> [YOUR GOAL] Collect the lines of the entries where "this" shows up.

--------------------

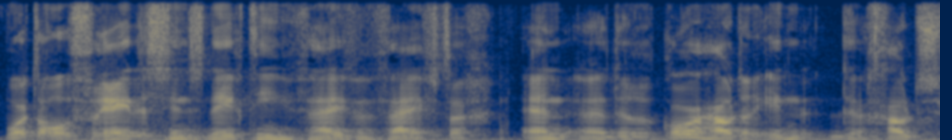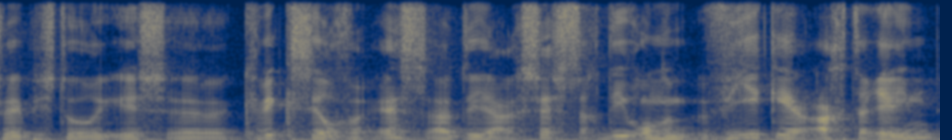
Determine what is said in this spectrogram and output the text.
Wordt al verreden sinds 1955. En uh, de recordhouder in de Gouden Zweep-historie is Quicksilver S uit de jaren 60. Die won hem vier keer achtereen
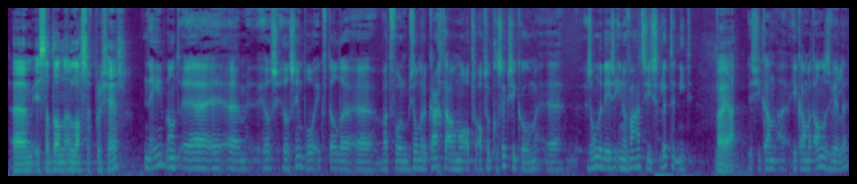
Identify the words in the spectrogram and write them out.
Ehm, is dat dan een lastig proces? Nee, want eh, eh, ehm, heel, heel simpel. Ik vertelde eh, wat voor een bijzondere krachten allemaal op, op zo'n constructie komen. Eh, zonder deze innovaties lukt het niet. Nou ja, Dus je kan, je kan wat anders willen,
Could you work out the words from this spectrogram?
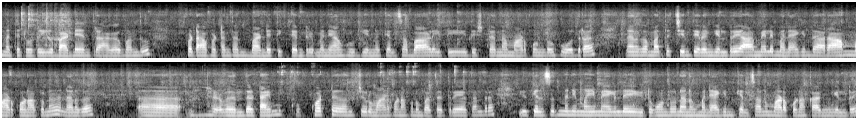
ಮತ್ತು ಟೋಟಿಗೆ ಬಾಂಡೆ ಅಂತ ಆಗಾಗ ಬಂದು ಫಟಾಫಟ್ ಅಂತಂದು ಬಾಂಡೆ ತಿಕ್ತೇನೆ ರೀ ಮನ್ಯಾಗ ಹೋಗಿ ಇನ್ನೂ ಕೆಲಸ ಭಾಳ ಐತಿ, ಇದಿಷ್ಟನ್ನು ಮಾಡಿಕೊಂಡು ಹೋದ್ರೆ ನನಗೆ ಮತ್ತೆ ಚಿಂತೆ ಇರಂಗಿಲ್ಲ ರೀ ಆಮೇಲೆ ಮನ್ಯಾಗಿಂದ ಆರಾಮ ಮಾಡ್ಕೊಳಕ್ಕೂ ನನಗೆ ಒಂದು ಟೈಮ್ ಕೊಟ್ಟು ಒಂಚೂರು ಮಾಡ್ಕೊಳಕ್ಕೂ ಬರ್ತೈತೆ ರೀ ಯಾಕಂದ್ರೆ ಇವು ಕೆಲ್ಸದ ಮನೆ ಮೈ ಮ್ಯಾಗಲೇ ಇಟ್ಕೊಂಡು ನನಗೆ ಮನ್ಯಾಗಿನ ಕೆಲಸನೂ ಮಾಡ್ಕೊಳಕ್ಕೆ ಆಗಂಗಿಲ್ಲ ರೀ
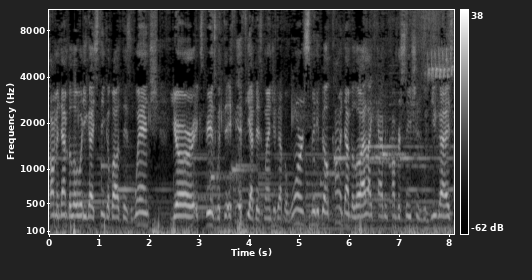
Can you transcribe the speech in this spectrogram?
Comment down below what do you guys think about this winch your experience with it. If, if you have this winch, if you have a Warn Smittybilt, comment down below. I like having conversations with you guys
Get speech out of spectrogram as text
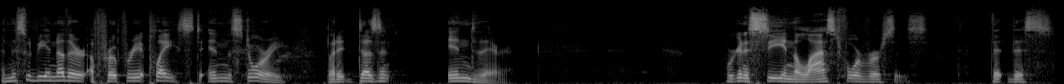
And this would be another appropriate place to end the story but it doesn't end there. We're going to see in the last four verses that this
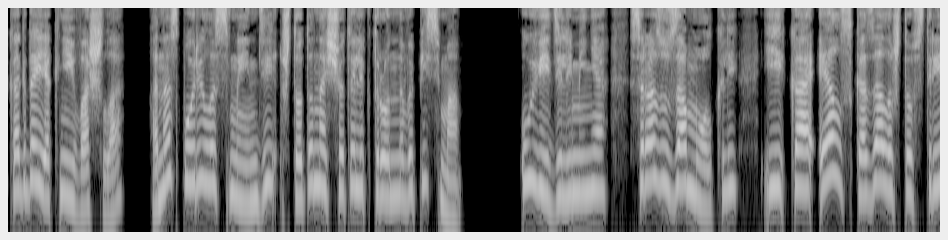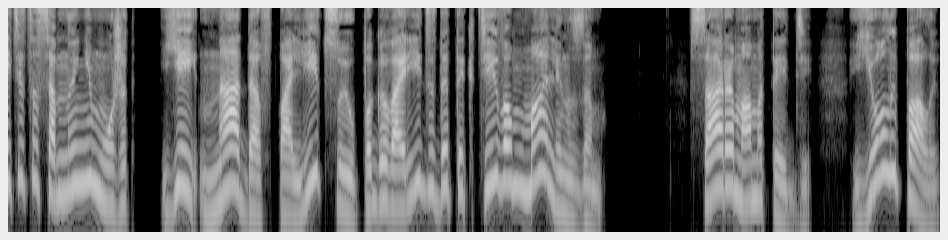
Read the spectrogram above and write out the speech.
Когда я к ней вошла, она спорила с Мэнди что-то насчет электронного письма. Увидели меня, сразу замолкли, и К.Л. сказала, что встретиться со мной не может. Ей надо в полицию поговорить с детективом Маллинзом. Сара, мама Тедди. Ёлы-палы,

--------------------

> [SOLUTION TO THE EXERCISE]
Determine what is said in this spectrogram and output the text.
Could you work out the words from this spectrogram?
Can you transcribe the speech in this spectrogram?
Comment down below what do you guys think about this winch your experience with it. If, if you have this winch, if you have a Warn Smittybilt, comment down below. I like having conversations with you guys
And this would be another appropriate place to end the story but it doesn't end there. We're going to see in the last four verses that this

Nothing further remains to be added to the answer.